The Computational Tools Program supports the Open Bank, Open Data, Open Knowledge initiative by developing analytical tools for applied economic research. The team brings together specialists in high-level programming, advanced econometrics, and geographic information systems to create data analysis products, then share them with the world, and then train others on how to use them.
The program covers five broad areas:
SOFTWARE FOR DATA COLLECTION
Computer Assisted Personal Interview systems (CAPI) are a new way of collecting survey data. They can revolutionize data collection by improving the quality of data, reducing time for releasing data to researchers, and collecting of new types of data (GPS coordinates, time stamps, audio-video recording, maps, etc.).
The CAPI project will develop and test the software components; pilot the system in different countries and for different surveys; support the research program on comparing the performance of CAPI and paper-based systems; design the tools for randomized experiments during the interviews and collecting new types of data.
The project is financed by the Gates Foundation, the Food and Agricultural Organization of the United Nations (FAO), cross-support with other units in the Bank, and the research budget.
SOFTWARE FOR AUTOMATED ECONOMIC ANALYSIS
The ADePT software platform for automated economic analysis is the flagship product of the Computational Tools Team that is free for users. It is designed to facilitate the production of standardized analytical results. The goal is to develop user-friendly tools to bridge the gap between policy makers and cutting-edge economic research. ADePT version 5.0 consists of 12 modules on poverty, inequality, social protection, Health, Education, Labor market, Gender, and others.
New modules to be developed include economic analysis of energy, water and food subsidies; collaborate with UN FAO on a Food Security Module; and work with ILO on Labor Market Indicators module. This work will result in 4 books on Streamlined Analysis with ADePT Software series.
Online Data Analysis Tool (ODAT) allowd users to conduct micro-level data analysis on unit-record data stored on the Bank server. The tool is in demand from the research community where access to micro-data is restricted. The roll-out of this tool will increase the number of researches working with the same micro-level data and generate new knowledge for the countries where little analysis was done due to restricted access. To see how this works please visit the Comparative Livings Standards Project. More >>
SOFTWARE FOR DATA DISSEMINATION
PovCalNet is an online poverty analysis tool designed for users to calculate the poverty measures under different assumptions and assemble the estimates using alternative country groupings.
Comparative Living Standards Project (CLSP) allows users to access and analyze standardized micro-data from dozens of countries.
TOOLS FOR APPLIED MICRO-ECONOMETRIC ANALYSIS
Poverty Maps: The project develops the methodology and instruments for small area estimation procedures. In response to the high demand from client countries, and the European Commission, a several major improvements are planned: the new simulation module will speed up the convergence of the algorithm by relying on parallel computing procedures. The new Monte-Carlo module will introduce the possibility of census-bases validation.

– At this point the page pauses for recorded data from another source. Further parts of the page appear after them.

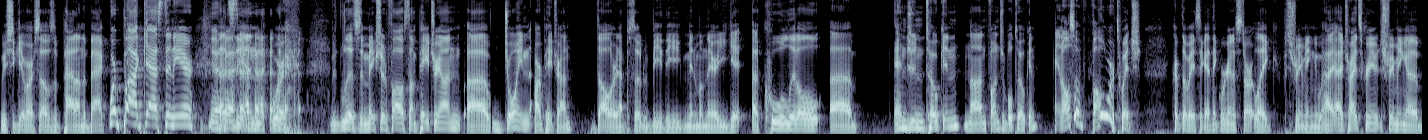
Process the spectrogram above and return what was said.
We should give ourselves a pat on the back. We're podcasting here. That's the end. We're listen. Make sure to follow us on Patreon. Uh, join our Patreon. Dollar an episode would be the minimum. There, you get a cool little uh, Enjin token, non fungible token, and also follow our Twitch, Crypto Basic. I think we're gonna start like streaming. I, I tried streaming a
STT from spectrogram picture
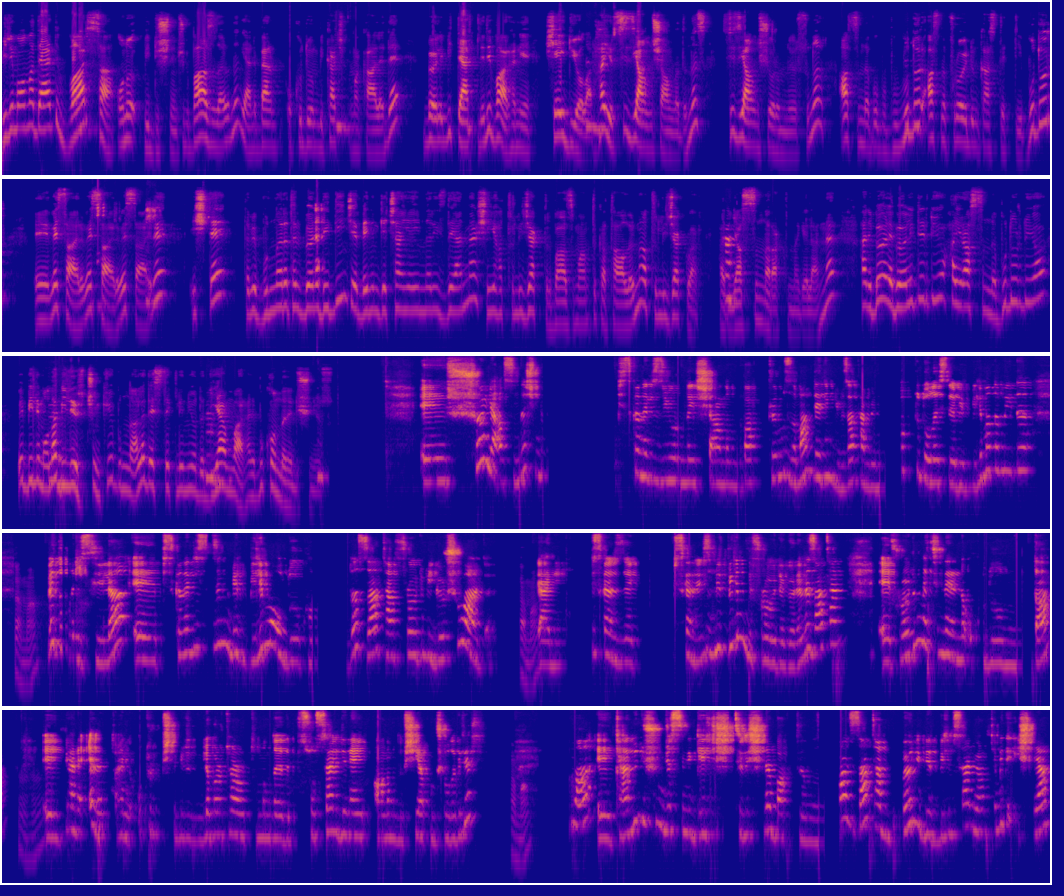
Bilim olma derdi varsa onu bir düşünelim. Çünkü bazılarının yani ben okuduğum birkaç makalede böyle bir dertleri var. Hani şey diyorlar. Hayır siz yanlış anladınız. Siz yanlış yorumluyorsunuz. Aslında bu, bu, bu budur. Aslında Freud'un kastettiği budur. E, vesaire vesaire vesaire. İşte tabii bunları tabii böyle dediğince benim geçen yayınları izleyenler şeyi hatırlayacaktır. Bazı mantık hatalarını hatırlayacaklar. Hani yazsınlar aklına gelenler. Hani böyle böyledir diyor. Hayır aslında budur diyor ve bilim olabilir. Çünkü bunlarla destekleniyor da diyen var. Hani bu konuda ne düşünüyorsun? Ee, şöyle aslında şimdi psikanaliz yorumlayışı anlamında baktığımız zaman dediğim gibi zaten bir yoktu. Dolayısıyla bir bilim adamıydı. Tamam. Ve dolayısıyla e, psikanalizin bir bilim olduğu konusunda zaten Freud'un bir görüşü vardı. Tamam. Yani psikanalize psikanaliz bir bilimdi Freud'a göre ve zaten e, Freud'un metinlerini okuduğunda hı hı. E, yani evet hani oturup işte bir laboratuvar ortamında ya da bir sosyal deney anlamında bir şey yapmış olabilir. Tamam. Ama e, kendi düşüncesini geliştirişine baktığımızda zaten böyle bir bilimsel yöntemi de işleyen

Stata routines: DECCT researchers will continue developing the Stata routines for poverty dynamic analysis, and the complex parametric and non-parametric estimation algorithms of interest to economists.
Spatial Econometrics and GIS data: The Spatial Analysis Team carries out analytical work and advisory services using geographic information systems (GIS) and related technologies for development research and policy analysis of climate change, environmental issues, water and sanitation, deforestation and others. Spatial technologies involve applications that can be used to visualize and integrate data, and conduct spatial analysis.
ECONOMIC RESEARCH COMPUTER CENTER (ERCC)
The Economic Research Computer Center (ERCC) will provide computational capacity for researchers and practitioners at the Bank and, later, for the larger development community. This will ensure rigorous economic research and analysis at the desktop level, as well as platforms for expanding collaboration and sharing with the broader development community.